Source data Block Start

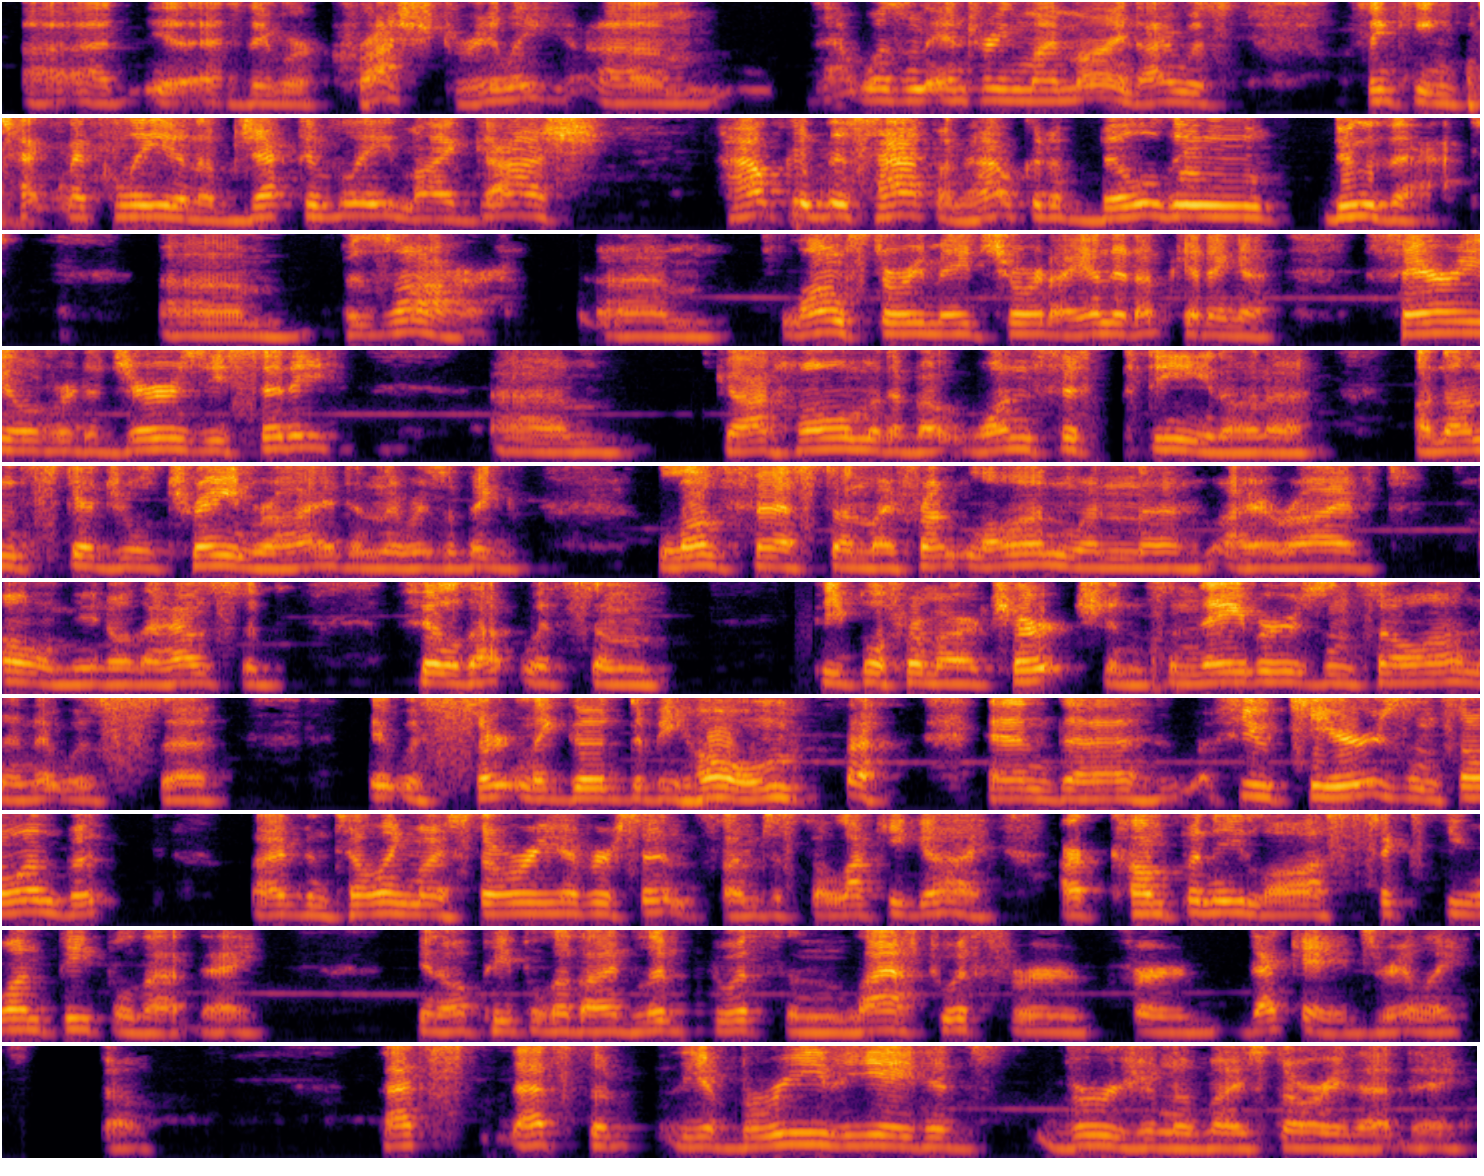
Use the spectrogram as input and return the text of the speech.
uh, as they were crushed. Really. Um, that wasn't entering my mind. I was thinking technically and objectively, my gosh, how could this happen? How could a building do that? Um, bizarre. Um, long story made short, I ended up getting a ferry over to Jersey City. Um, got home at about 1.15 on a an unscheduled train ride, and there was a big love fest on my front lawn when uh, I arrived home. You know, the house had filled up with some people from our church and some neighbors and so on, and it was uh, it was certainly good to be home, and uh, a few tears and so on. But I've been telling my story ever since. I'm just a lucky guy. Our company lost 61 people that day. You know, people that I'd lived with and laughed with for for decades, really. So that's that's the the abbreviated version of my story that day.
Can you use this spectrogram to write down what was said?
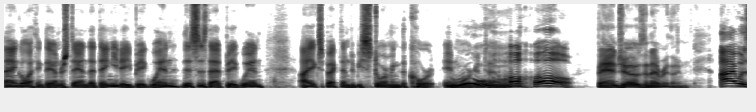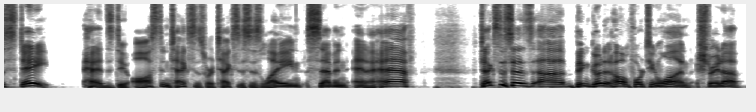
angle. I think they understand that they need a big win. This is that big win. I expect them to be storming the court in Morgantown. Oh, oh, Banjos and everything. Iowa State heads to Austin, Texas, where Texas is laying seven and a half. Texas has uh, been good at home, 14-1 straight up,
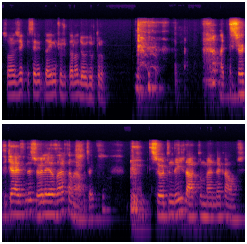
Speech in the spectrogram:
Sonra diyecek ki seni dayımın çocuklarına dövdürtürüm. Tişört hikayesinde şöyle yazarsa ne yapacaksın? Tişörtün değil de aklım bende kalmış.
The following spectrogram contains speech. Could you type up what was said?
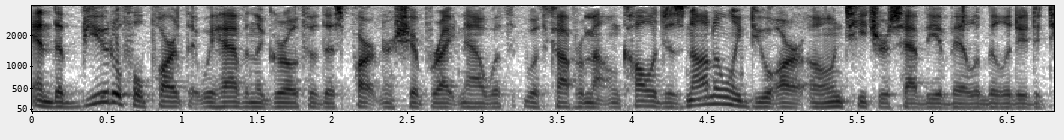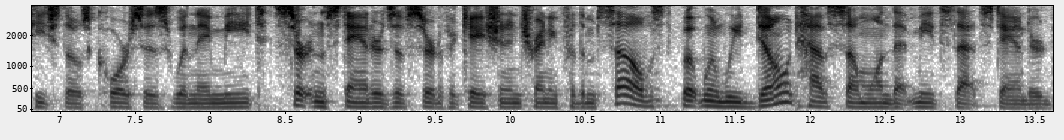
And the beautiful part that we have in the growth of this partnership right now with, with Copper Mountain College is not only do our own teachers have the availability to teach those courses when they meet certain standards of certification and training for themselves, but when we don't have someone that meets that standard,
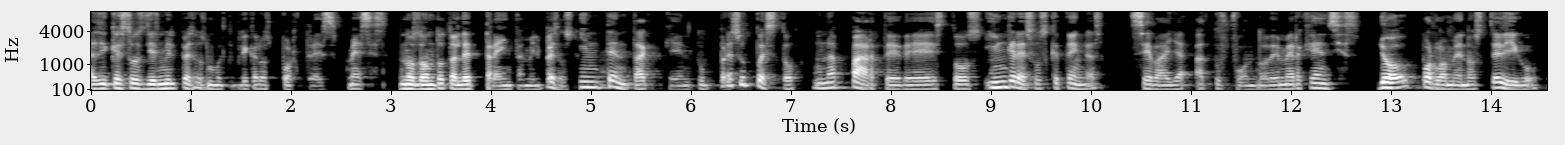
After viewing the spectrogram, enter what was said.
Así que estos 10 mil pesos multiplícalos por tres meses. Nos da un total de 30 mil pesos. Intenta que en tu presupuesto una parte de estos ingresos que tengas se vaya a tu fondo de emergencias. Yo por lo menos te digo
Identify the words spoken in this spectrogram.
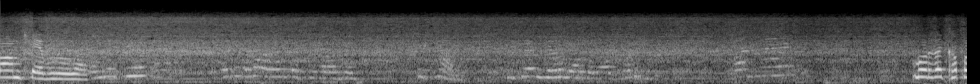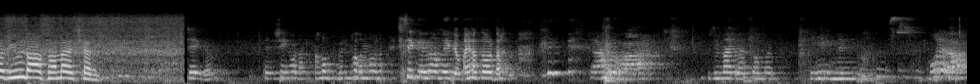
devam buralar. Burada kapatayım daha sonra açarım. Şey gidiyorum. Benim şeyim orada. Anam benim halam orada. Çiçek yerini almaya gidiyorum. Hayat orada. Bizim merdiven sonra. Bu arada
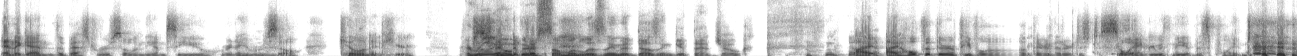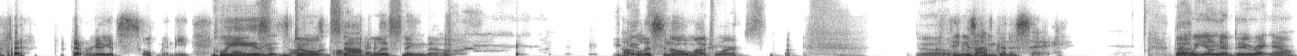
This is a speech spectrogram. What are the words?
And again, the best Russo in the MCU, Rene Mm. Russo, killing it here. I really hope there's put- someone listening that doesn't get that joke. I, I hope that there are people out there that are just so angry with me at this point that, that we're gonna get so many Please don't stop podcast. listening though. it Uh, gets listen so more. much worse. Oh, things I'm gonna say. The- Are we on Naboo right now?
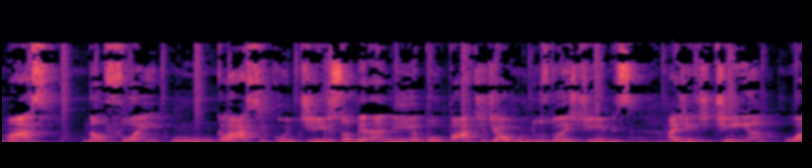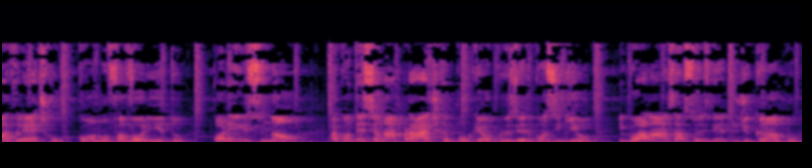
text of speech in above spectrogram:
mas não foi um clássico de soberania por parte de algum dos dois times. A gente tinha o Atlético como favorito, porém isso não aconteceu na prática porque o Cruzeiro conseguiu igualar as ações dentro de campo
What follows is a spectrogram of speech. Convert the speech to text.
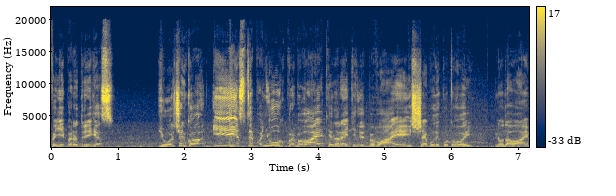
Феліпе Родрігес. Юрченко і Степанюк прибиває, Кінорейкін відбиває, і ще буде кутовий. Ну давай.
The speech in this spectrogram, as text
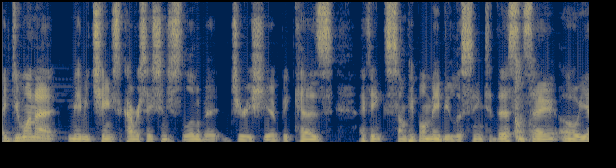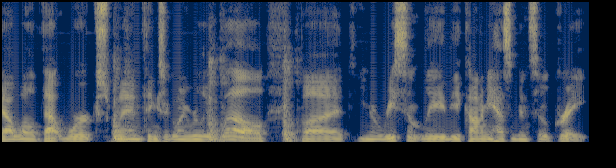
I do want to maybe change the conversation just a little bit, Jereshia, because I think some people may be listening to this and say, "Oh, yeah, well, that works when things are going really well, but you know, recently the economy hasn't been so great,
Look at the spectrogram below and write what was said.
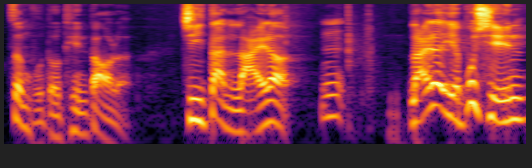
政府都听到了，鸡蛋来了，嗯，来了也不行，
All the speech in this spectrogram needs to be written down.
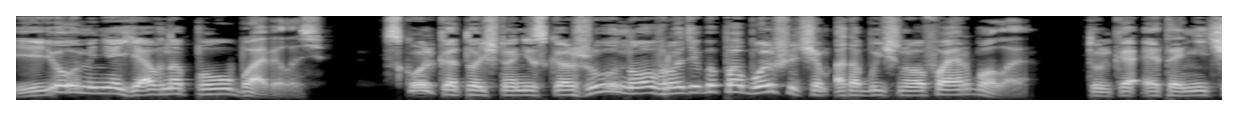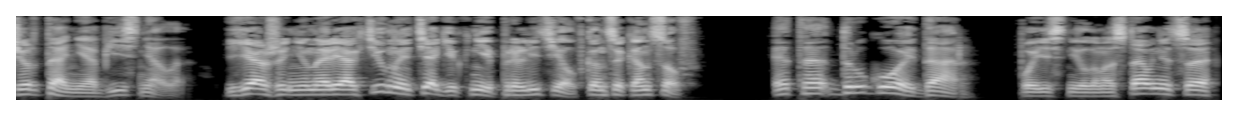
Ее у меня явно поубавилось. Сколько точно не скажу, но вроде бы побольше, чем от обычного фаербола. Только это ни черта не объясняло. Я же не на реактивной тяге к ней прилетел, в конце концов. Это другой дар, пояснила наставница,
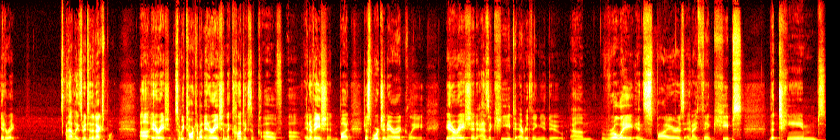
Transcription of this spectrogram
iterate. And that leads me to the next point. Uh, iteration. So we talked about iteration in the context of, of, of, innovation, but just more generically, iteration as a key to everything you do um, really inspires and I think keeps the teams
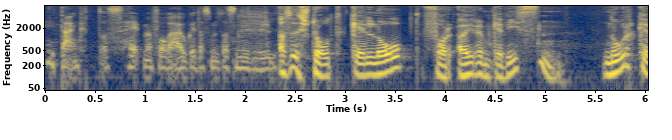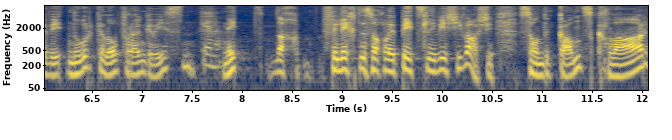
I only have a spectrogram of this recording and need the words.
Ich denke, das hat man vor Augen, dass man das nicht will. Also es steht gelobt vor eurem Gewissen. Nur, nur gelobt vor eurem Gewissen. Genau. Nicht nach vielleicht so ein bisschen wischiwaschi, sondern ganz klar,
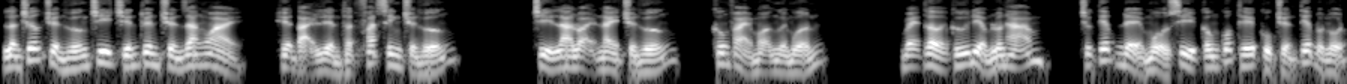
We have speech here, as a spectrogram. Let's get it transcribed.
Lần trước chuyển hướng chi chiến tuyên truyền ra ngoài, hiện tại liền thật phát sinh chuyển hướng. Chỉ là loại này chuyển hướng, không phải mọi người muốn. Bệ tờ cứ điểm luân hãm, trực tiếp để mộ xì công quốc thế cục chuyển tiếp đột ngột.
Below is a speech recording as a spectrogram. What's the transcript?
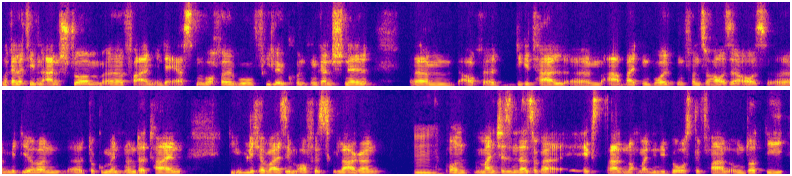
relativen Ansturm, äh, vor allem in der ersten Woche, wo viele Kunden ganz schnell ähm, auch äh, digital ähm, arbeiten wollten von zu Hause aus äh, mit ihren Dokumenten und Dateien, die üblicherweise im Office lagern. Mhm. Und manche sind da sogar extra nochmal in die Büros gefahren, um dort die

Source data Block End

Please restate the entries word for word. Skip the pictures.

Use the spectrogram as input and return the text of the speech.
uh, as they were crushed. Really. Um, that wasn't entering my mind. I was thinking technically and objectively, my gosh, how could this happen? How could a building do that? Um, bizarre. Um, long story made short, I ended up getting a ferry over to Jersey City. Um, got home at about 1.15 on a an unscheduled train ride, and there was a big love fest on my front lawn when uh, I arrived home. You know, the house had filled up with some people from our church and some neighbors and so on, and it was uh, it was certainly good to be home, and uh, a few tears and so on. But I've been telling my story ever since. I'm just a lucky guy. Our company lost 61 people that day. You know, people that I'd lived with and laughed with for for decades, really. So that's that's the the abbreviated version of my story that day.
Can you use this spectrogram to write down what was said?
angle. I think they understand that they need a big win. This is that big win. I expect them to be storming the court in Morgantown. Oh, oh, Banjos and everything. Iowa State heads to Austin, Texas, where Texas is laying seven and a half. Texas has uh, been good at home, 14-1 straight up,
Speech in the spectrogram:
Sonra diyecek ki seni dayımın çocuklarına dövdürtürüm. Tişört hikayesinde şöyle yazarsa ne yapacaksın? Tişörtün değil de aklım bende kalmış.
The following spectrogram contains speech. Could you type up what was said?
And the beautiful part that we have in the growth of this partnership right now with, with Copper Mountain College is not only do our own teachers have the availability to teach those courses when they meet certain standards of certification and training for themselves, but when we don't have someone that meets that standard,
After viewing the spectrogram, enter what was said.
Así que estos 10 mil pesos multiplícalos por tres meses. Nos da un total de 30 mil pesos. Intenta que en tu presupuesto una parte de estos ingresos que tengas se vaya a tu fondo de emergencias. Yo por lo menos te digo
Identify the words spoken in this spectrogram.
devam buralar. Burada kapatayım daha sonra açarım. Şey gidiyorum. Benim şeyim orada. Anam benim halam orada. Çiçek yerini almaya gidiyorum. Hayat orada. Bizim merdiven sonra. Bu arada
This is a speech spectrogram. What are the words?
And again, the best Russo in the MCU, Rene Mm. Russo, killing it here. I really hope there's put- someone listening that doesn't get that joke. I, I hope that there are people out there that are just so angry with me at this point that, that we're gonna get so many Please don't stop podcast. listening though. it Uh, gets listen so more. much worse. Oh, things I'm gonna say. The- Are we on Naboo right now?
text of speech in above spectrogram:
mas não foi um clássico de soberania por parte de algum dos dois times. A gente tinha o Atlético como favorito, porém isso não aconteceu na prática porque o Cruzeiro conseguiu igualar as ações dentro de campo
What follows is a spectrogram of speech. Convert the speech to text.
Феліпе Родрігес. Юрченко і Степанюк прибиває, Кінорейкін відбиває, і ще буде кутовий. Ну давай.
The speech in this spectrogram, as text
I do want to maybe change the conversation just a little bit, Jereshia, because I think some people may be listening to this and say, "Oh, yeah, well, that works when things are going really well, but you know, recently the economy hasn't been so great,
Look at the spectrogram below and write what was said.
政府都听到了，鸡蛋来了，嗯，来了也不行，
All the speech in this spectrogram needs to be written down.
Ее у меня явно поубавилось. Сколько точно не скажу, но вроде бы побольше, чем от обычного фаербола. Только это ни черта не объясняло. Я же не на реактивной тяге к ней прилетел, в конце концов. Это другой дар, пояснила наставница,
Transcription of this spectrogram
iterate. And that leads me to the next point. Uh, iteration. So we talked about iteration in the context of, of, of, innovation, but just more generically, iteration as a key to everything you do um, really inspires and I think keeps the teams
I only have a spectrogram of this recording and need the words.
Ich denke, das hat man vor Augen, dass man das nicht will. Also es steht gelobt vor eurem Gewissen. Nur, nur gelobt vor eurem Gewissen. Genau. Nicht nach vielleicht so ein bisschen wischiwaschi, sondern ganz klar,
We have speech here, as a spectrogram. Let's get it transcribed.
Lần trước chuyển hướng chi chiến tuyên truyền ra ngoài, hiện tại liền thật phát sinh chuyển hướng. Chỉ là loại này chuyển hướng, không phải mọi người muốn. Bệ tờ cứ điểm luân hãm, trực tiếp để mộ xì công quốc thế cục chuyển tiếp đột ngột.
Below is a speech recording as a spectrogram. What's the transcript?
relativen Ansturm, äh, vor allem in der ersten Woche, wo viele Kunden ganz schnell ähm, auch äh, digital ähm, arbeiten wollten von zu Hause aus äh, mit ihren Dokumenten und Dateien, die üblicherweise im Office lagern. Mhm. Und manche sind da sogar extra nochmal in die Büros gefahren, um dort die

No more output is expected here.